The past five years of Prime Minister Shinzo Abe's much-touted "womenomics" measures, aimed at advancing female economic empowerment, have shown clear-cut progress, with about 70 percent of Japanese women and girls aged between 15 to 64 now being employed or seeking jobs.

Efforts to further progress reached their most active stage last year, and with more Japanese women working than ever before the discussion has now shifted to whether their working environments and lifestyles have become any more closely aligned to what Abe calls "a society where women can shine."

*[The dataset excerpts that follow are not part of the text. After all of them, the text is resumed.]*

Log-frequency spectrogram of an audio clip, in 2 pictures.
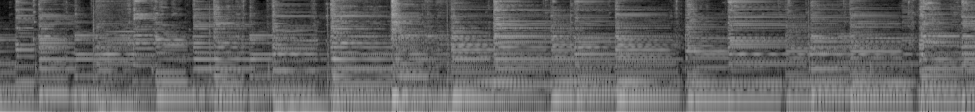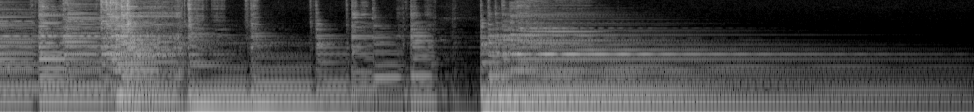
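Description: Solo acoustic guitar played with picked notes over a moving bass line, ending on a final chord struck about eleven seconds in that rings out and slowly fades.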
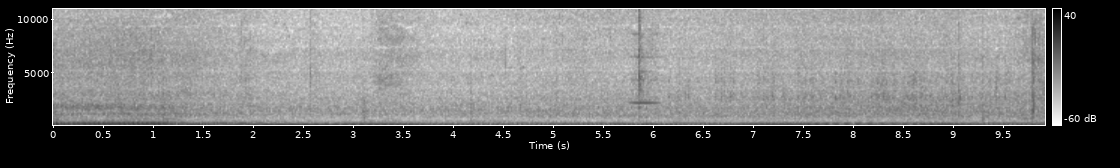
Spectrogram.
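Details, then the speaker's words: BMW E90 drift build with a welded differential, creeping along: uneven clattering thumps, about three or four a second, under a low engine rumble. Something in the driveline sounds wrong; cause not confirmed. "Is that an issue or am I tripping? Y'all hear that?"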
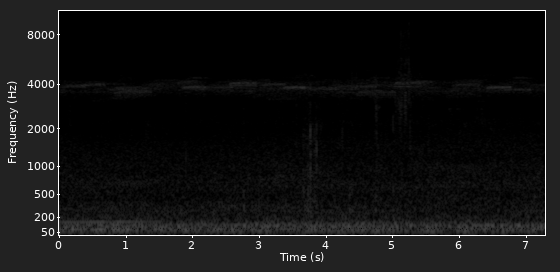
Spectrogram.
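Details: Autumn crickets in the woods at golden hour: a continuous, thin, even high-pitched trill over a heavy low rumble, with a few brief scratchy ticks near the middle.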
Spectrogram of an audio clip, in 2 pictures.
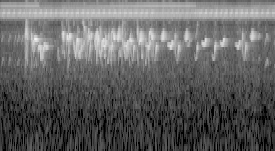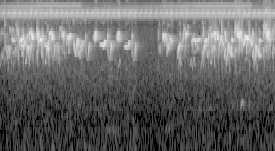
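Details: Sooty-headed bulbul, a fighting bird lured to face a rival, sings three long bouts of busy, bubbling chirps and slurred notes with brief gaps between bouts, accompanied by a steady high whine.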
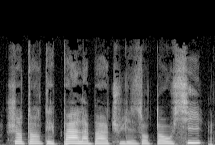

Miwa Kato, U.N. Women's Asia-Pacific regional director who oversees the group's work with 42 countries in the region including Japan, says the limited number of female leaders is still a crucial issue that needs to be addressed. This, she believes, requires a dynamic shift in mindset that will not only bring about a society where women can shine, but also one where everyone can achieve their goals.